Without the pictures, set down every line of the data exactly.

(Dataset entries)
····················

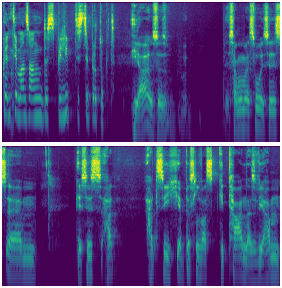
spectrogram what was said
könnte man sagen, das beliebteste Produkt? Ja, also sagen wir mal so, es ist... Ähm, es ist, hat, hat sich ein bisschen was getan. Also wir haben,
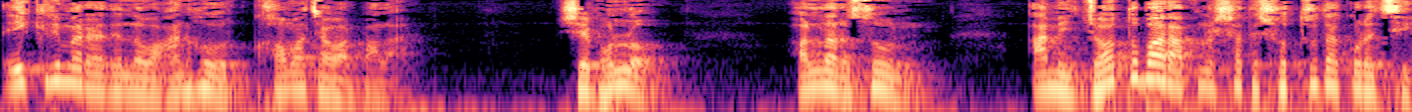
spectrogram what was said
এই ক্রিমা রাদিল্লা আনহুর ক্ষমা চাওয়ার পালা। সে বলল, আল্লাহ রসুল, আমি যতবার আপনার সাথে শত্রুতা করেছি,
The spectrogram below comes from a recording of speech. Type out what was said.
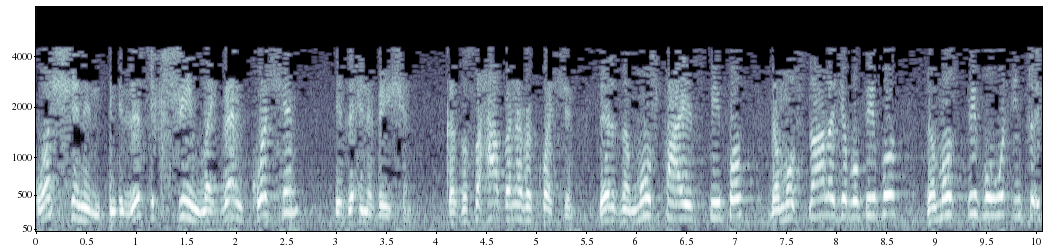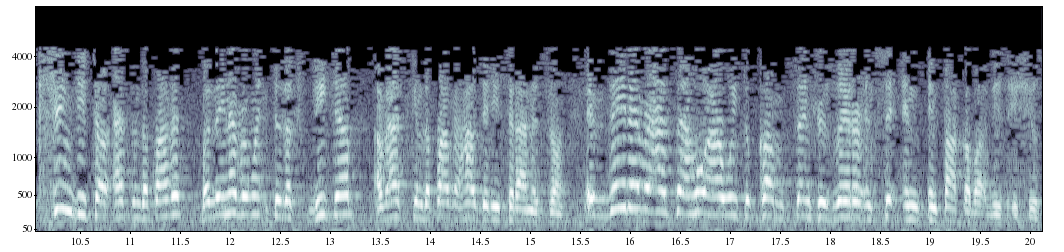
questioning in this extreme, like then question is the innovation. Because the Sahaba never questioned. They're the most pious people, the most knowledgeable people, the most people went into extreme detail asking the Prophet, but they never went into the detail of asking the Prophet how did he sit on his throne. If they never asked that, who are we to come centuries later and sit and, and talk about these issues?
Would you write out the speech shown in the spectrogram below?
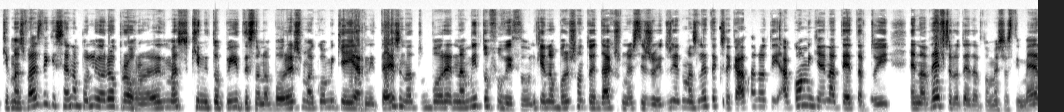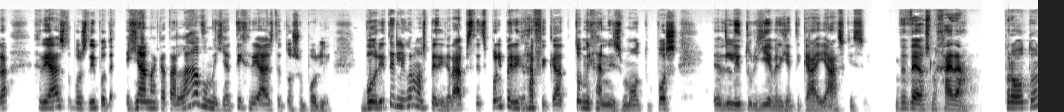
και μας βάζετε και σε ένα πολύ ωραίο πρόγραμμα, δηλαδή μας κινητοποιείτε στο να μπορέσουμε ακόμη και οι αρνητές να, να μην το φοβηθούν και να μπορέσουν να το εντάξουν στη ζωή τους, γιατί μας λέτε ξεκάθαρα ότι ακόμη και ένα τέταρτο ή ένα δεύτερο τέταρτο μέσα στη μέρα χρειάζεται οπωσδήποτε. Για να καταλάβουμε γιατί χρειάζεται τόσο πολύ, μπορείτε λίγο να μας περιγράψετε έτσι πολύ περιγραφικά το μηχανισμό του, πώς ε, λειτουργεί ευεργετικά η άσκηση. Βεβαίως, με χαρά. Πρώτον,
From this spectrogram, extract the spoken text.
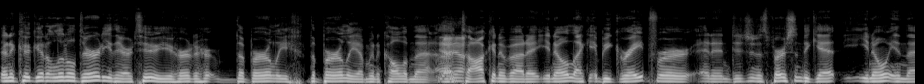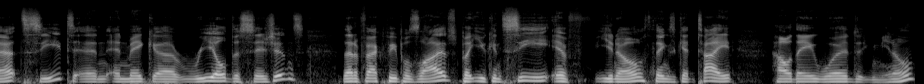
And it could get a little dirty there too. You heard her, the burly, the burly. I'm going to call him that. Yeah, uh, yeah. Talking about it, you know, like it'd be great for an indigenous person to get, you know, in that seat and and make uh, real decisions that affect people's lives. But you can see if you know things get tight, how they would, you know,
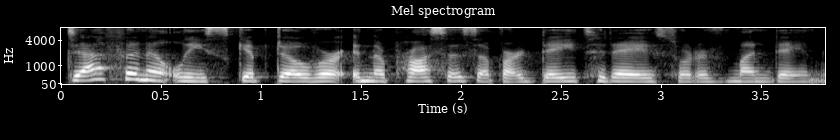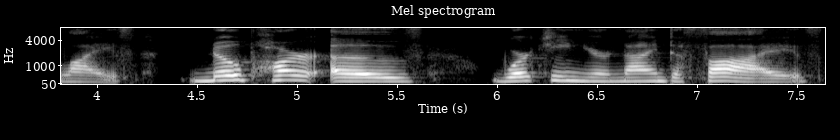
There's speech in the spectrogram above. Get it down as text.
definitely skipped over in the process of our day to day sort of mundane life. No part of working your nine to five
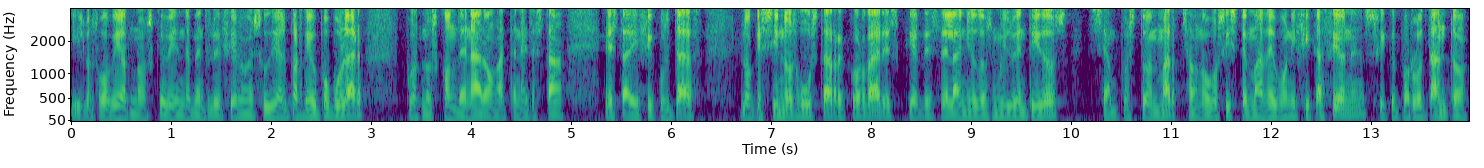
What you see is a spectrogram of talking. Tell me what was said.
Y los gobiernos que evidentemente lo hicieron en su día el Partido Popular, pues nos condenaron a tener esta, esta dificultad. Lo que sí nos gusta recordar es que desde el año 2022 se han puesto en marcha un nuevo sistema de bonificaciones y que, por lo tanto,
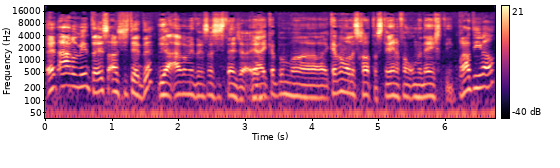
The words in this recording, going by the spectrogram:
en Aaron Winter is assistent, hè? Ja, Aaron Winter is assistent ja. Ja, ik heb, hem, eh, ik heb hem wel eens gehad als trainer van onder 19. Praat hij wel?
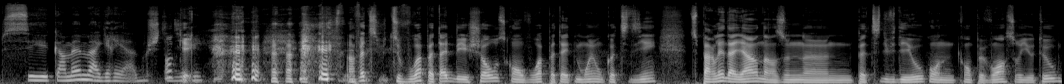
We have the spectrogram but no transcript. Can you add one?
c'est quand même agréable, je te dirais. en fait, tu, vois peut-être des choses qu'on voit peut-être moins au quotidien. Tu parlais d'ailleurs dans une, petite vidéo qu'on peut voir sur YouTube,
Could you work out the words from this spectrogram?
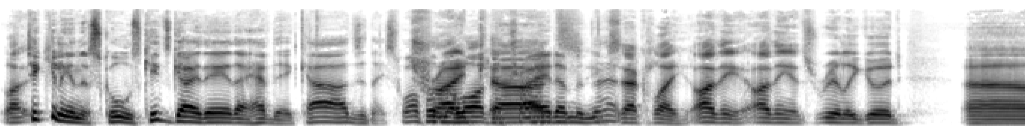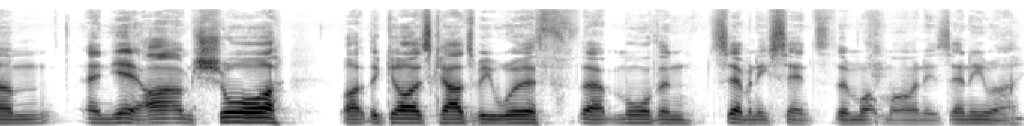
Like, Particularly in the schools, kids go there, they have their cards and they swap them a lot, they trade them and that. exactly. I think I think it's really good, um, and yeah, I'm sure like the guys' cards will be worth uh, more than seventy cents than what mine is anyway.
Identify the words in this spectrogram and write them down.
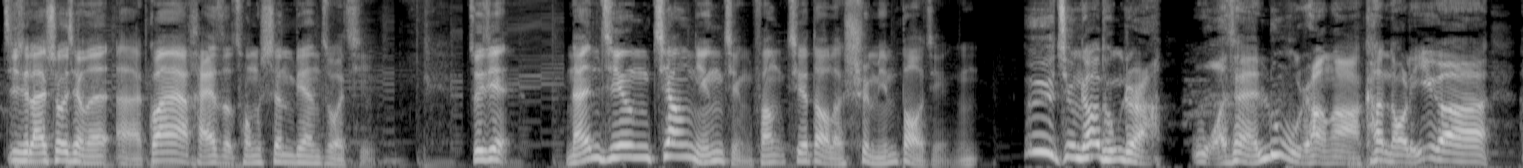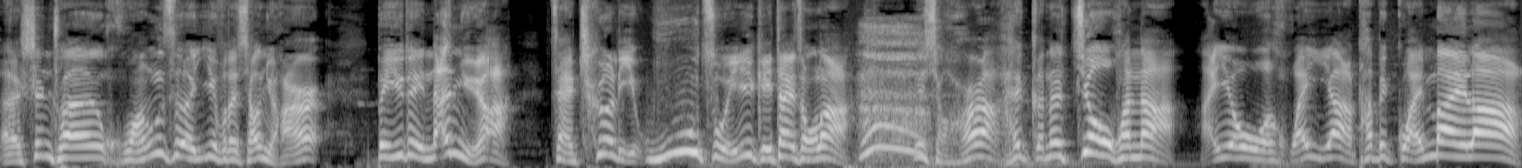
继续来说新闻啊，关爱孩子从身边做起。最近，南京江宁警方接到了市民报警，哎，警察同志啊，我在路上啊看到了一个呃身穿黄色衣服的小女孩，被一对男女啊。在车里捂嘴给带走了，那小孩啊还搁那叫唤呢。哎呦，我怀疑啊他被拐卖了。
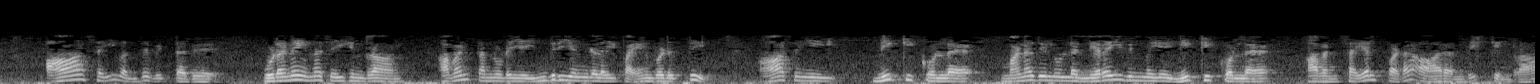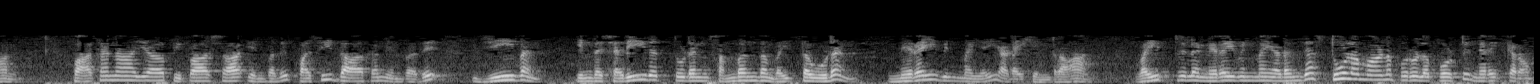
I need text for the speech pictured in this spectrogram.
ஆசை வந்து விட்டது. உடனே என்ன செய்கின்றான்? அவன் தன்னுடைய இந்திரியங்களை பயன்படுத்தி ஆசையை நீக்கிக் கொள்ள மனதில் உள்ள நிறைவின்மையை நீக்கிக் கொள்ள அவன் செயல்பட ஆரம்பிக்கின்றான். அசனாயா பிபாஷா என்பது பசிதாகம் என்பது ஜீவன். இந்த சரீரத்துடன் சம்பந்தம் வைத்தவுடன் நிறைவின்மையை அடைகின்றான். வயிற்றுல நிறைவின்மை அடைஞ்ச ஸ்தூலமான பொருளை போட்டு நிறைக்கிறோம்.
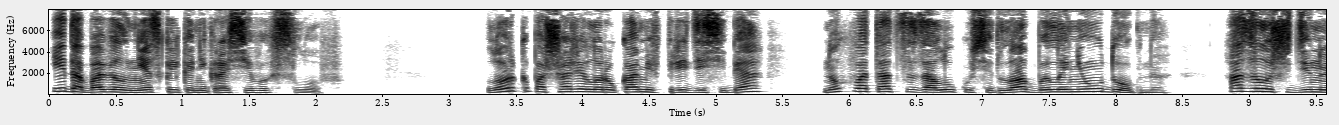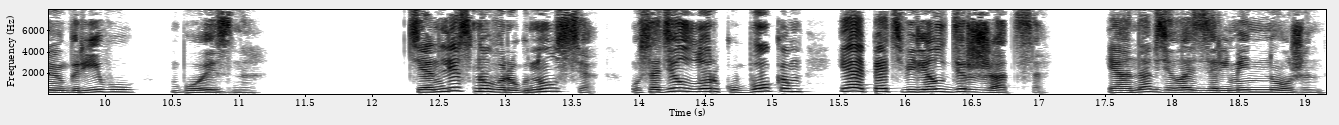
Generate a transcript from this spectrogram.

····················

* _SOLVED EXERCISE_
spectrogram what was said
könnte man sagen, das beliebteste Produkt? Ja, also sagen wir mal so, es ist... Ähm, es ist, hat, hat sich ein bisschen was getan. Also wir haben,
spectrogram what was said
এই ক্রিমা রাদিল্লা আনহুর ক্ষমা চাওয়ার পালা। সে বলল, আল্লাহ রসুল, আমি যতবার আপনার সাথে শত্রুতা করেছি,
The spectrogram below comes from a recording of speech. Type out what was said.
questioning in this extreme, like then question is the innovation. Because the Sahaba never questioned. They're the most pious people, the most knowledgeable people, the most people went into extreme detail asking the Prophet, but they never went into the detail of asking the Prophet how did he sit on his throne. If they never asked that, who are we to come centuries later and sit and, and talk about these issues?
Would you write out the speech shown in the spectrogram below?
και μας βάζετε και σε ένα πολύ ωραίο πρόγραμμα, δηλαδή μας κινητοποιείτε στο να μπορέσουμε ακόμη και οι αρνητές να, να μην το φοβηθούν και να μπορέσουν να το εντάξουν στη ζωή τους, γιατί μας λέτε ξεκάθαρα ότι ακόμη και ένα τέταρτο ή ένα δεύτερο τέταρτο μέσα στη μέρα χρειάζεται οπωσδήποτε. Για να καταλάβουμε γιατί χρειάζεται τόσο πολύ, μπορείτε λίγο να μας περιγράψετε έτσι πολύ περιγραφικά το μηχανισμό του, πώς ε, λειτουργεί ευεργετικά η άσκηση. Βεβαίως, με χαρά. Πρώτον,
From this spectrogram, extract the spoken text.
And it could get a little dirty there too. You heard her, the burly, the burly. I'm going to call him that. Yeah, uh, yeah. Talking about it, you know, like it'd be great for an indigenous person to get, you know, in that seat and and make uh, real decisions that affect people's lives. But you can see if you know things get tight, how they would, you know,
There's speech in the spectrogram above. Get it down as text.
definitely skipped over in the process of our day to day sort of mundane life. No part of working your nine to five
What you see is a spectrogram of talking. Tell me what was said.
Y los gobiernos que evidentemente lo hicieron en su día el Partido Popular, pues nos condenaron a tener esta, esta dificultad. Lo que sí nos gusta recordar es que desde el año 2022 se han puesto en marcha un nuevo sistema de bonificaciones y que, por lo tanto,
The words in this recording, going by the spectrogram:
en Aaron Winter is assistent, hè? Ja, Aaron Winter is assistent ja. Ja, ik heb, hem, eh, ik heb hem wel eens gehad als trainer van onder 19. Praat hij wel?
We have the spectrogram but no transcript. Can you add one?
c'est quand même agréable, je te dirais. en fait, tu, vois peut-être des choses qu'on voit peut-être moins au quotidien. Tu parlais d'ailleurs dans une, petite vidéo qu'on peut voir sur YouTube,
Could you work out the words from this spectrogram?
Like, Particularly in the schools, kids go there, they have their cards and they swap them a lot, they trade them and that. exactly. I think I think it's really good, um, and yeah, I'm sure like the guys' cards will be worth uh, more than seventy cents than what mine is anyway.
Identify the words in this spectrogram and write them down.
继续来说新闻啊，关爱孩子从身边做起。最近，南京江宁警方接到了市民报警，哎，警察同志啊，我在路上啊看到了一个呃身穿黄色衣服的小女孩，被一对男女啊。在车里捂嘴给带走了，那小孩啊还搁那叫唤呢。哎呦，我怀疑啊他被拐卖了。
I need text for the speech pictured in this spectrogram.
ஆசை வந்து விட்டது. உடனே என்ன செய்கின்றான்? அவன் தன்னுடைய இந்திரியங்களை பயன்படுத்தி ஆசையை நீக்கிக் கொள்ள மனதில் உள்ள நிறைவின்மையை நீக்கிக் கொள்ள அவன் செயல்பட ஆரம்பிக்கின்றான். அசனாயா பிபாஷா என்பது பசிதாகம் என்பது ஜீவன். இந்த சரீரத்துடன் சம்பந்தம் வைத்தவுடன் நிறைவின்மையை அடைகின்றான். வயிற்றுல நிறைவின்மை அடைஞ்ச ஸ்தூலமான பொருளை போட்டு நிறைக்கிறோம்.
Generate a transcript from this spectrogram.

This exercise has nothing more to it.